Opening statements in the sprawling opioids trial pursued by the state of New York and Nassau and Suffolk counties against seven defendant manufacturers and suppliers began on June 29 with four hours of presentations. The case is the first one involving opioids to be heard by a jury and is so large it is being held in a 450-seat amphitheater at the Touro College Jacob D. Fuchsberg Law Center in Central Islip on Long Island and presided over by New York Supreme Court Justice Jerry Garguilo. The remaining defendants include drug manufacturers Endo Health Solutions and its affiliates, Teva Pharmaceuticals USA and its affiliates, and Cephalon Inc.; and distributors Cardinal Health, Amerisource Bergen, and McKesson Corporation. A number of the original defendants have, over the last several months, either declared bankruptcy, settled or been severed from the case. Purdue Pharma, the maker of Oxycontin, filed for bankruptcy in September, 2019, in the wake of thousands of opioid-related lawsuits, forcing litigation against it to stop. Similarly, claims against Mallinckrodt and Rochester Drug Cooperative will be handled through the bankruptcy courts. Another opioid supplier, Johnson and Johnson, reached a last minute settlement on June 26 in which the company pledged more than $230 million toward abatement costs suffered by the plaintiffs that are related to the opioid crisis. In addition, Walmart Inc., CVS, Walgreens and Rite Aid Corp. were severed from the trial in June following a petition to Judge Jerry Garguilo to have them removed. CVS has acknowledged that it settled the case for an unknown amount but all claims against the remaining three defendants will be pursued separately.
The opening arguments were framed by plaintiffs’ counsel to be easily understandable and relatable to the jury who will be tasked with evaluating the vast amounts of information and complex issues that will be presented to them in a trial expected to take several months. Counsel for the plaintiffs will argue that the defendants are responsible for the opioid drug overdoses that have led to the deaths of hundreds of thousands of people over the last two decades, contending that their misconduct and aggressive and misleading marketing tactics in the pursuit of profit contributed to a “public nuisance” in the form of the raging drug crisis. By ignoring obvious signs that the amount of drugs being supplied to any given doctor or pharmacy was suspiciously large, the companies failed to stem the tide and fueled the fires of addiction to opioids that also eventually served as a gateway to the rampant abuse of fentanyl and heroin. In its complaint, the state of New York claimed, “Drug manufacturers and distributors … with critical roles in preventing the misuse and diversion of controlled substances deliberately betrayed those duties through a persistent course of fraudulent and illegal misconduct in order to profiteer from the plague they knew would be unleashed.”
On June 30, counsel for the defendants countered with arguments that the opioids manufacturers and distributors were not responsible for the drug epidemic, contending that the state, which had access to information that would allow it to track the numbers and quantities of drug shipments, had failed to adequately monitor either the doctors who improperly prescribed the painkillers or the pharmacies that inappropriately filed the prescriptions.

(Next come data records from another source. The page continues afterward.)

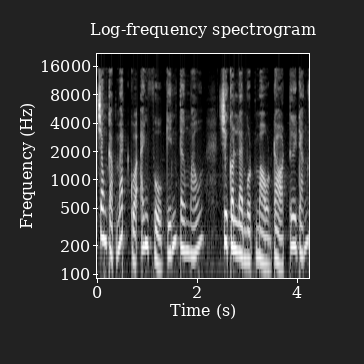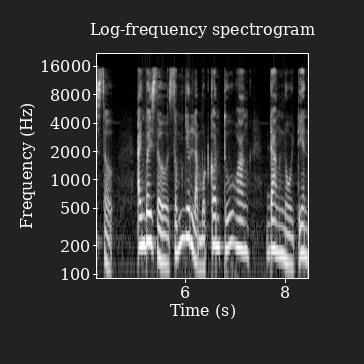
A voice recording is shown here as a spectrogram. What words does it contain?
Trong cặp mắt của anh phủ kín tơ máu, chỉ còn lại một màu đỏ tươi đáng sợ. Anh bây giờ giống như là một con thú hoang, đang nổi điên.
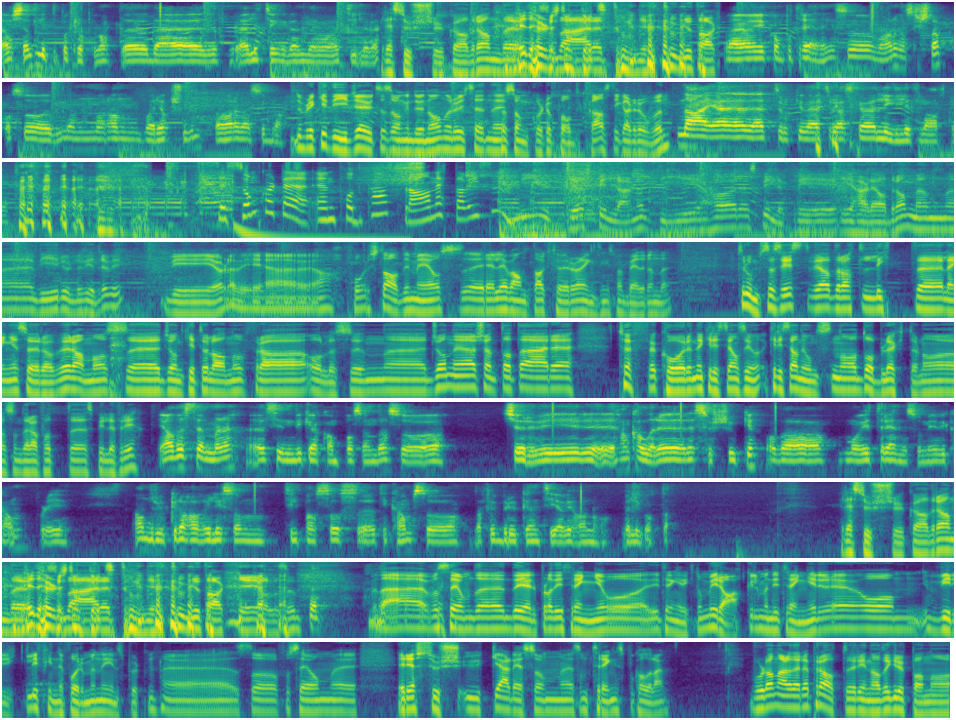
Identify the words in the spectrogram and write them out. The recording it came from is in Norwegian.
Jeg har kjent litt på kroppen at det, det, er, det er, litt tyngre enn det var tidligere. Ressurssjuke, Adrian. Det, det høres det er tunge, tunge tak. da jeg vi kom på trening, så var han ganske slapp. Også, men når han var i aksjon, da var det ganske bra. Du blir ikke DJ ut sesongen du nå, når du sender sesongkort og podkast i garderoben? Nei, jeg, jeg, jeg, tror ikke det. Jeg tror jeg skal ligge litt lavt nå. Sesongkortet, en podkast fra Nettavisen. De utgjør spillerne de har spillefri i helga, Adrian, men eh, vi ruller videre, vi. Vi gjør det. Vi eh, ja, får stadig med oss relevante aktører. Det er ingenting som er bedre enn det. Tromsø sist. Vi har dratt litt uh, lenger sørover. Har med oss uh, John Kitolano fra Ålesund. Uh, John, jeg har skjønt at det er tøffe kår under Christian Johnsen og doble økter nå som dere har fått spille fri? Ja, det stemmer det. Siden vi ikke har kamp på søndag, så kjører vi Han kaller det ressursuke. Og da må vi trene så mye vi kan. fordi andre uker da har vi liksom tilpassa oss eh, til kamp, så da får vi bruke den tida vi har nå, veldig godt. da. Ressursuke, Adrian. Det, det, det, det er tunge, tunge tak i Ålesund. Men det er, får se om det, det, hjelper. da. De trenger, jo, de trenger ikke noe mirakel, men de trenger eh, å virkelig finne formen i innspurten. Eh, så få se om ressursuke er det som, som trengs på Color Line. Hvordan er det dere prater innad i gruppa nå,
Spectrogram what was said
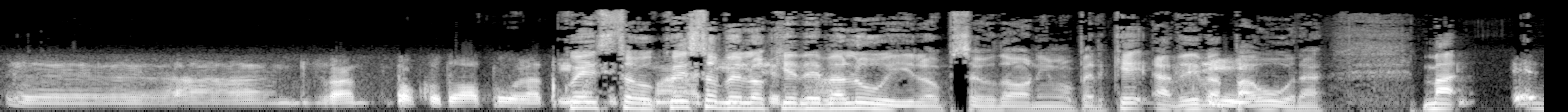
eh, a, durante, poco dopo la prima questo, questo ve lo chiedeva lui lo pseudonimo perché aveva sì. paura ma eh,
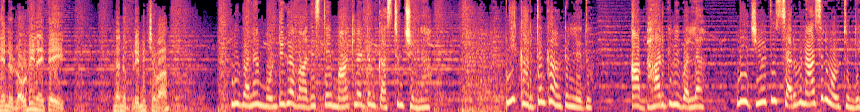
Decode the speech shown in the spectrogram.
నేను రౌడీనైతే నన్ను ప్రేమించవా? నువ్వలా మొండిగా వాదిస్తే మాట్లాడడం కష్టం చిన్న. నీకు అర్థం కావటం లేదు. ఆ భార్గవి వల్ల నీ జీవితం సర్వనాశనం అవుతుంది.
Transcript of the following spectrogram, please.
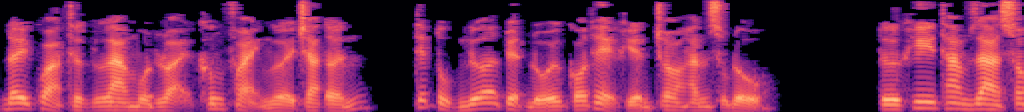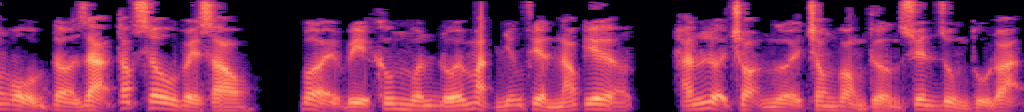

The defense argued that the state, in fact, encouraged “appropriate” opioid use, citing a 1998 publication from the New York State Public Health Council that described opioid use as part of a proper pain management regimen. Counsel also stated that when properly used to treat “bona fide” pain, addiction to opioids is rare. The attorney for Endo Pharmaceuticals stated that most opioid deaths result not from a person’s own prescriptions but from opioids that are prescribed to one person but taken or abused by another.
Testimony on July 7 provided jurors with a broad history of opioid addiction, beginning with Civil War-era drug use and leading to the recent relaxation of attitudes by the medical community about opioid use. According to expert testimony, prior to the twentieth century, opioids were prescribed with caution and their addictive properties were well known. In the 1990s however, doctors’ attitudes shifted and they were far more likely to prescribe opioids for non-cancer pain, largely as a result of aggressive marketing by the manufacturers and suppliers.
Although the complexity of the issues involved in this opioid lawsuit remains formidable, the New York trial will focus on a single issue – whether the defendants had incited the opioid crisis and created a public nuisance. Jurors are determining liability only but not any damages. Moreover this trial is focused on “abatement”, that is, addressing the costs accrued by the plaintiffs, mitigating any ongoing harm and seeking to prevent future crises through education and treatment programs.
Two other ongoing trials involving opioids are taking place in California against a number of manufacturers and West Virginia against a group of distributors, however both of these trials are being heard by a judge.
Read more about opioids.